Zimbabwean Ambassador in South Africa, Isaac Moyo, on Wednesday visited the department of international relations to register “unhappiness” over Police Minister Fikile Mbalula’s remarks to the effect that members of the Zimbabwe National Army, fleeing from the military service in their country, are engaging in violent crimes across South Africa.
Spokesperson for the department of international relations, Clayson Monyela confirmed to African News Agency (ANA) that Moyo had indeed been at the department in charge of South Africa’s foreign policy, headquartered at the OR Tambo building in Pretoria.
“We can confirm that the ambassador of Zimbabwe did come to the department today. He came to register their unhappiness with the statements of Minister Mbalula,” said Monyela.
He however said he had no information regarding claims that Zimbabwe’s Foreign Affairs Minister Simbarashe Mumbengegwi has reportedly summoned South Africa’s ambassador Mphakama Mbete to clarify Mbalula’s remarks.
Monyela promised that he would check the veracity of those claims.
On Tuesday, the new South African Police Minister, Mbalula told a media briefing in Pretoria that Zimbabwean ex-soldiers were wrecking havoc in the neighbouring country, committing violent crime including robberies.
“There are people who come here from Zimbabwe, and they cross the line here. They run away from the military in Zimbabwe and they come here and promote criminality here in South Africa. There are Zimbabwean ex-soldiers who are in this country, robbing banks and promoting criminality. They are running away from uncle Bob [Zimbabwean President Robert Mugabe] there,” said Mbalula.
“In Zimbabwe once you are a soldier, you are a soldier for life. You can’t get out of it. So to get out of it they run to South Africa, then they come here and rob banks. They are on the payroll of criminals, and we can’t trace them. If a South African steals, it’s easy to trace them because I will find you somewhere in the forensics because I have your fingerprints. I’ve got you all covered, South Africans.”
Mbalula said the Zimbabweans “enter the country illegally and they just come here not to promote goodwill”.
The minister however said his remarks were not xenophobic.
“Zimbabweans are working for us in this country. Very good Zimbabweans. They are working in our kitchens, they are everything, highly educated people. If there is anything that President Mugabe did was to educate his people. The people working in your kitchens are doctors. They are more educated than you. They are from Zimbabwe,” said Mbalula.
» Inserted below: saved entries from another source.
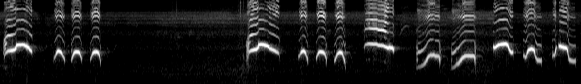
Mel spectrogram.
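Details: Black-throated laughingthrush singing to spur other laughingthrushes into song: short arched whistles in groups of three, a quiet gap, then a varied string of rising and falling whistled notes.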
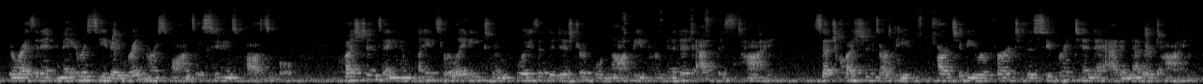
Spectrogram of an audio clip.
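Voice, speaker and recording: A woman from Oklahoma with a slightly scratchy voice, chairing a school board meeting and reading the rules aloud. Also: deep voice. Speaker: board president. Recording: echoey room, distant mic, noisy.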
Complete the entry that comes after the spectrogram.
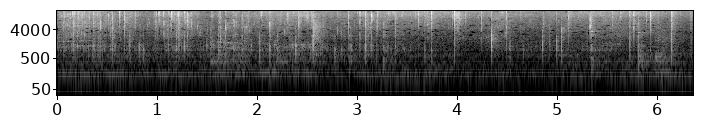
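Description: A sabudana and potato papadi frying in hot oil: a steady sizzle with many small crackling pops while a slotted spoon turns and lifts it.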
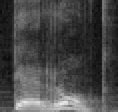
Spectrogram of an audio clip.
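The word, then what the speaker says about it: quarante: Enough और आ गया अब 40 यानी 40 कैरोंत, कैरोंत, कैरोंत।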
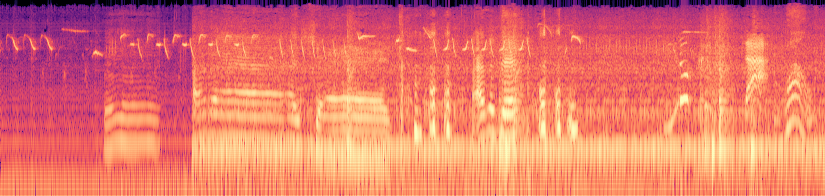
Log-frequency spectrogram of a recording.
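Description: Birds chirping with quick, short, high notes, joined about two seconds in by a busier run of gliding, warbling calls over a steady low hum.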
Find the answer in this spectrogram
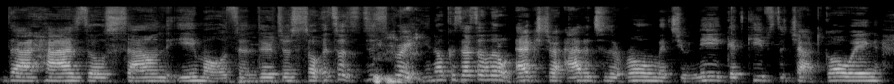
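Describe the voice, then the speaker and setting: A woman's voice: fairly low pitch, steady tone, normal speed, hardly any pauses, background noise. A woman hosting a casual interview, encouraging her guest and asking follow-up questions. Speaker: talk show host. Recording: echoey room.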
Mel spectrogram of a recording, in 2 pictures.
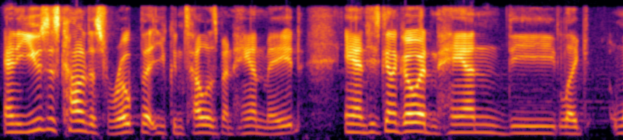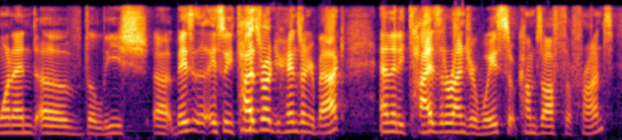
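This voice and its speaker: A man's voice: fairly high pitch, normal speed, bright, forceful tone, dull audio. A man acting as game master, casually improvising narration for a tabletop roleplaying game.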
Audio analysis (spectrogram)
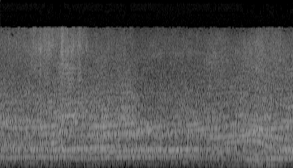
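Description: A race car engine revs high and steady in a racing video game, giving a loud continuous whine that climbs slightly across a few seconds, with no pauses.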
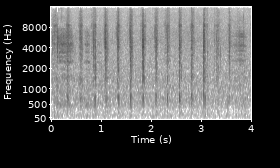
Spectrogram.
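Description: Horse's hoof (tinder) fungus being frayed up by hand into fine tinder: a quick, even series of short, dry scraping strokes, about four a second.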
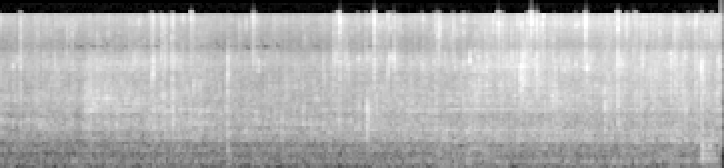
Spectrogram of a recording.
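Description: Skewered Korean rice cakes (tteok) frying in shallow oil in a pan: a steady, gentle sizzle with scattered small pops and crackles.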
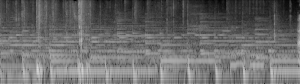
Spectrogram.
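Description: Foil wrapper of a Pokémon trading card booster pack crinkling and tearing as it is opened, with short crackles, a few sharper ones about a second and a half in. Soft background music plays underneath.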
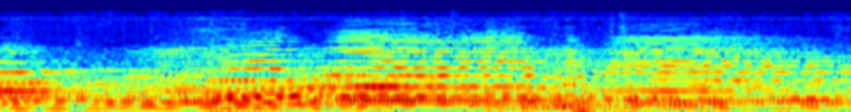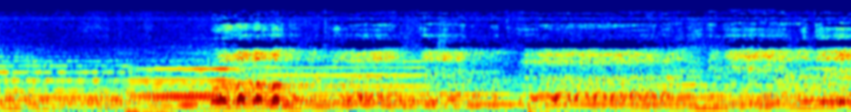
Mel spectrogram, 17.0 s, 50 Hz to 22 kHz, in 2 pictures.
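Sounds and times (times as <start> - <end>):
orchestra playing sustained chords: 0.0 - 17.0.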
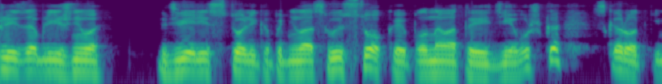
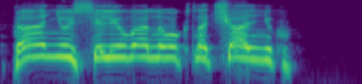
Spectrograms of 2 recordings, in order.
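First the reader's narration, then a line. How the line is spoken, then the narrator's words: Little girl's thin shout. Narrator (Russian): совсем маленькая девчушка лет 10 прокричала тоненьким голоском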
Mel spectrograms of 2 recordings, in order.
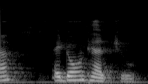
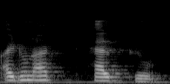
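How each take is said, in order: First: Do not is shortened to one word, don't. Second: Do not is said as two full words.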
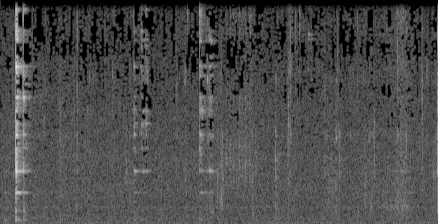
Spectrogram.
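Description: Fork clinking against dishware during a meal. There is one sharp, ringing clink just after the start, then two fainter clinks about two and three seconds in.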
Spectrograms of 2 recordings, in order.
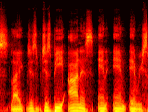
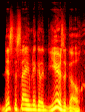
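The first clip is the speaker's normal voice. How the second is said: mock realization; 4 semitones higher than usual. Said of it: "I say".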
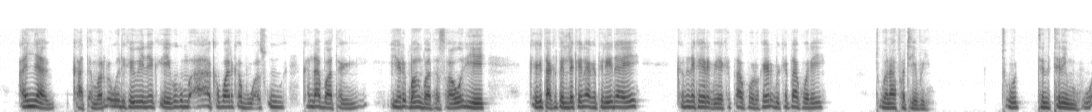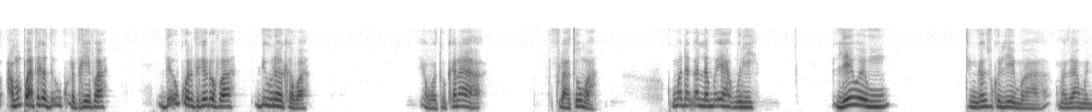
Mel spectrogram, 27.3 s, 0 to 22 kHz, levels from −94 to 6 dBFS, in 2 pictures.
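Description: The speech carries no technical faults, and its bandwidth reaching to about 7 kHz points to G.722 wideband telephone coding, which fits the codec's full 64 kbit/s mode, with at most faint coding traces.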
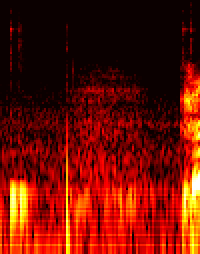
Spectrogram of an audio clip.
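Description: A single faint computer mouse click in a quiet pause, followed near the end by a voice starting to speak.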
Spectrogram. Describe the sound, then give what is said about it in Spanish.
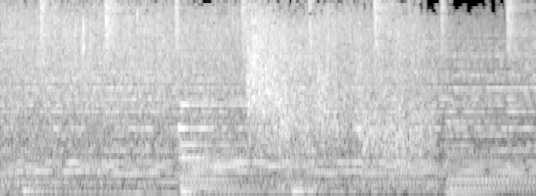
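Rain falls steadily in a dense, continuous hiss of drops hitting surfaces, fairly loud and unbroken throughout, with no talk. “Luli espera a Miguel bajo la lluvia.”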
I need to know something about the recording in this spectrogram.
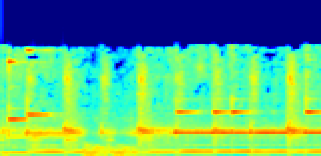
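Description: Background music with steady held notes, and a single dog bark dropped in over it about half a second in.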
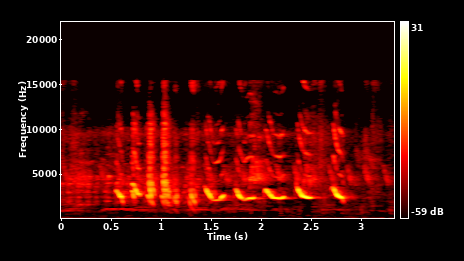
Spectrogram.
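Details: Jeritan song of a cucak ijo, the greater green leafbird, used to make other birds sing: a rattle of rapid buzzy chips, then six strong, high whistled downslurs.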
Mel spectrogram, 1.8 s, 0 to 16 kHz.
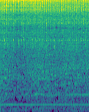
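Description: A 2003 Honda Accord engine with a stalling fault idles roughly and steadily up close, a constant low hum with slight unevenness, with no talking.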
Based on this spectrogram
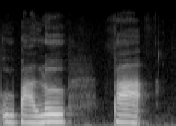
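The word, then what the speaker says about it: ウーパールーパー: I wrote it down in R because it's a Roman letter, but Japanese we don't pronounce as a R. We say more L sound. So upa lu pa.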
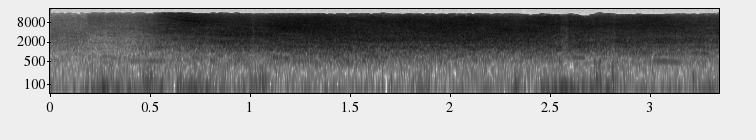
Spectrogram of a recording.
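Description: A steam locomotive lets out a loud, continuous hiss that swells in within the first second and holds steady, with faint low rumbles and clunks underneath, as two steam locomotives couple together, joining the two parts of a train. No one speaks.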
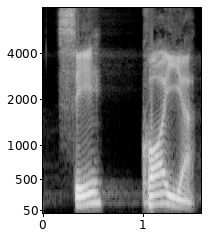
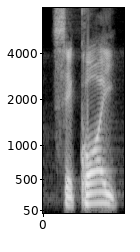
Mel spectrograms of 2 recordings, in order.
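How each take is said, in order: First: "Sequoia" slowly split as "se... coia"; sílabas separadas. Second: "Sequoia" split as "se-coi-ia", doubling the i glide; glide heard twice. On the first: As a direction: say "Sequoia" with a break after "se" and a drawn-out "coia". ("Sequoia" pausado, separando o "se" do "coia") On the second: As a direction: stretch "Sequoia" into "coi" plus a separate "ia". ("Sequoia" com i duplo: "se-coi-ia") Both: Shown as a demonstration. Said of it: "Parece que tem um I A".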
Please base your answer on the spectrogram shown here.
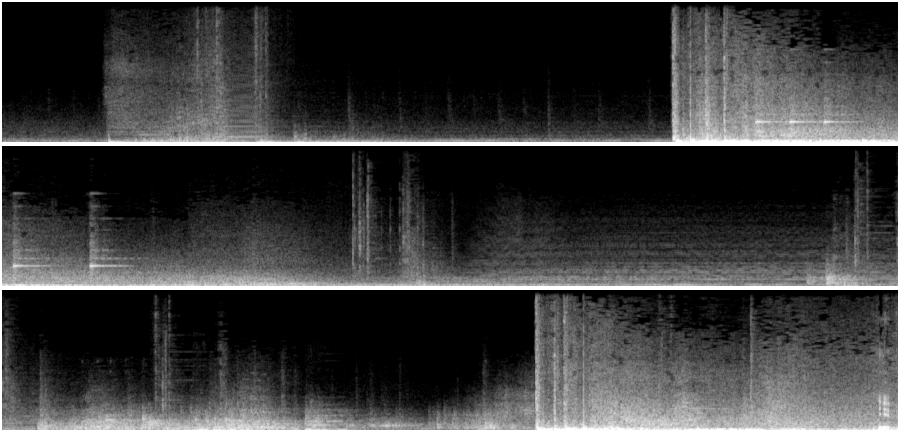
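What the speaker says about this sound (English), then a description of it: "All stations, concentrate fire on the target." Naval guns fire on a target in a World of Warships-style destroyer game with Japanese destroyers, heavy booming salvos near the start and a louder burst of blasts later, with rumbling gaps between.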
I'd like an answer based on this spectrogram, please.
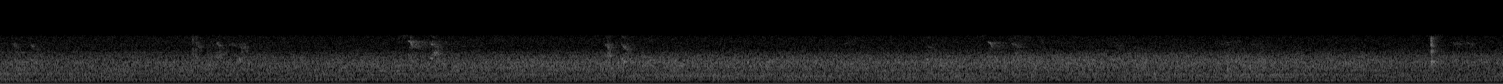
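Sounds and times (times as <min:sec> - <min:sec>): birds chirping: 0:00.0 - 0:00.5, 0:01.9 - 0:02.6, 0:04.0 - 0:04.6, 0:06.0 - 0:06.4, 0:09.3 - 0:10.4
steady background hiss: 0:00.0 - 0:15.0.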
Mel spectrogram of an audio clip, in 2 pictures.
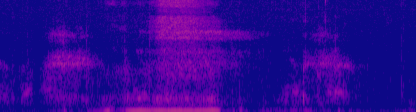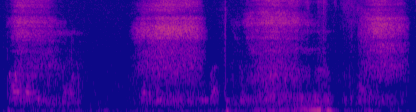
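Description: A dog snoring, with rough, snorting breaths and occasional low rattling tones over a quiet room hum.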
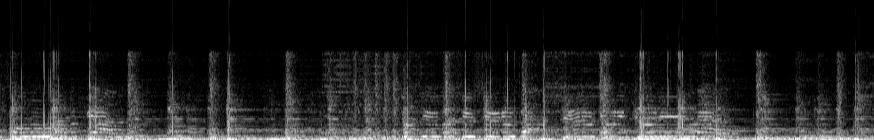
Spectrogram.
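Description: Live rock band playing: a singer over guitars, bass and a steady drum beat, recorded from the crowd with poor sound.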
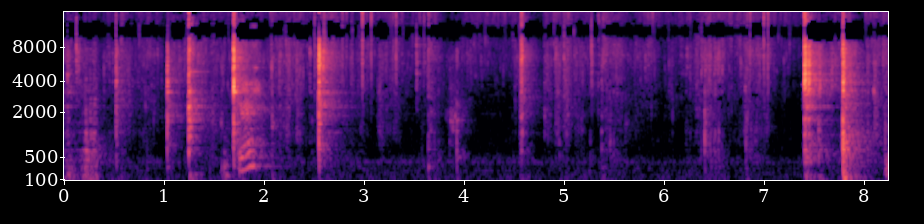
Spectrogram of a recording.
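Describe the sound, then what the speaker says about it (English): Indonesian stir-fried noodles with sweet soy sauce get tossed in a pan on a switched-off stove, giving irregular scraping and clattering utensil strokes with soft sizzle between them, close by, with a brief word spoken. "All right, so now we're going to mix"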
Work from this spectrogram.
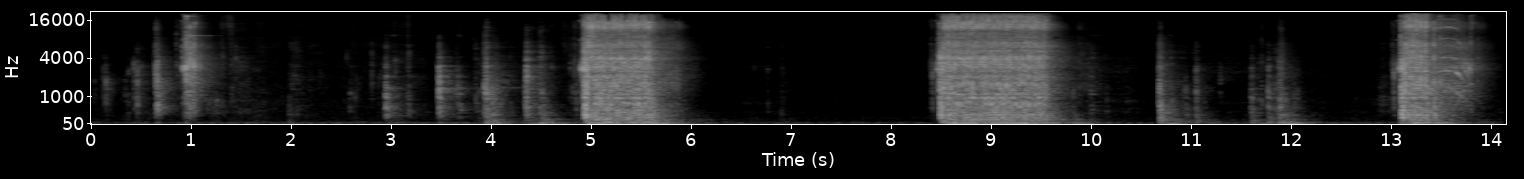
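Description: Bursts of a pneumatic impact wrench remove the 24 mm bottom ball joint nut on a 2011 Ford Transit Connect van, with three loud sustained runs separated by silence and scattered metallic clicks and clanks of tools nearby.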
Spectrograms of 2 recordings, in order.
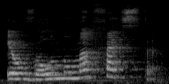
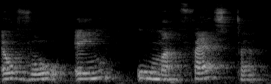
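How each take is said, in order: First: The words em uma merge into numa. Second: The words em uma are said separately in full. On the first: "you say" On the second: "instead of you saying"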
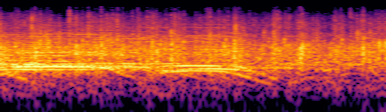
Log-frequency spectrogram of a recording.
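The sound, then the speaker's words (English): An audience applauds, dense and steady hand clapping filling the whole clip at a moderate level. “Somebody give God a big hand clap right now.”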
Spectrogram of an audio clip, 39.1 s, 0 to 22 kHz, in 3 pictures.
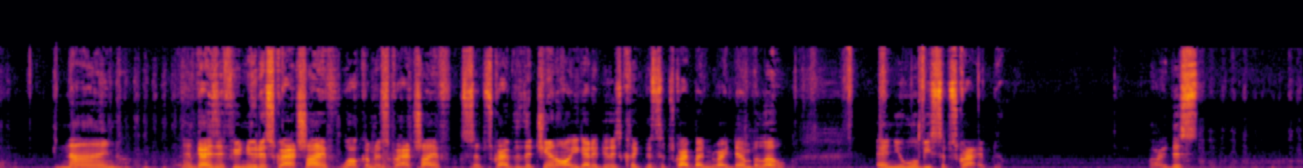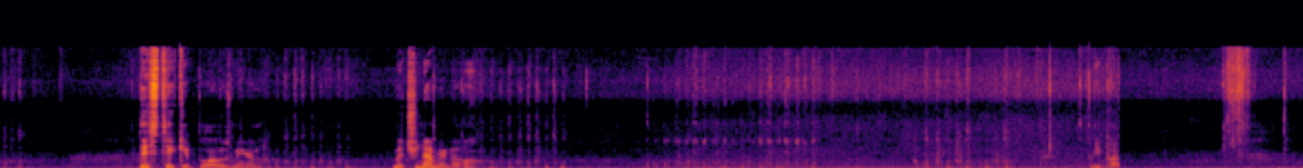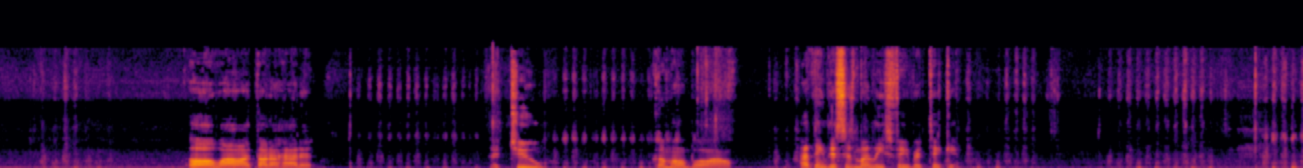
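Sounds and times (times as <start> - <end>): scratch-off ticket being scratched: 0.9 - 5.2, 11.7 - 13.4, 15.6 - 18.8, 19.5 - 21.3, 22.1 - 23.2, 26.4 - 27.2, 29.5 - 39.0.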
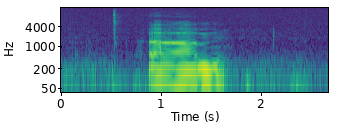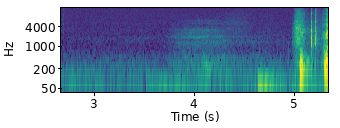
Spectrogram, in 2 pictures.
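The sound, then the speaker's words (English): A single loud, voiced sneeze bursts out near the start, followed by quiet breathing and soft rustling, then a brief sharp noisy burst at the very end. “God bless you.”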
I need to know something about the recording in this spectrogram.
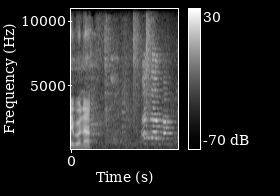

“Then there is a group of these criminals who come from the army. They come into this country – they rob, they terrorise, and they kill. That’s what they do. So we arrest them. We have got them.”
Mbalula urged members of the South African Police Service to toughen their stance against criminals in the country.
“We will meet fire with fire. Within the prescripts of the law, we will shoot to defend the innocent. We will shoot to defend ourselves, the force and members of the SAPS to ensure that there is law and order in this country. Criminals will not reign,” he said.
“The TRT [the SAPS’s elite Tactical Response Unit] will remain and execute it’s job. They must be positioned to respond to dangerous criminals. I’m not saying use force recklessly. I’m against that. I’m against rogueness, the use of force recklessly and the use of force against unarmed civilians.”
– African News Agency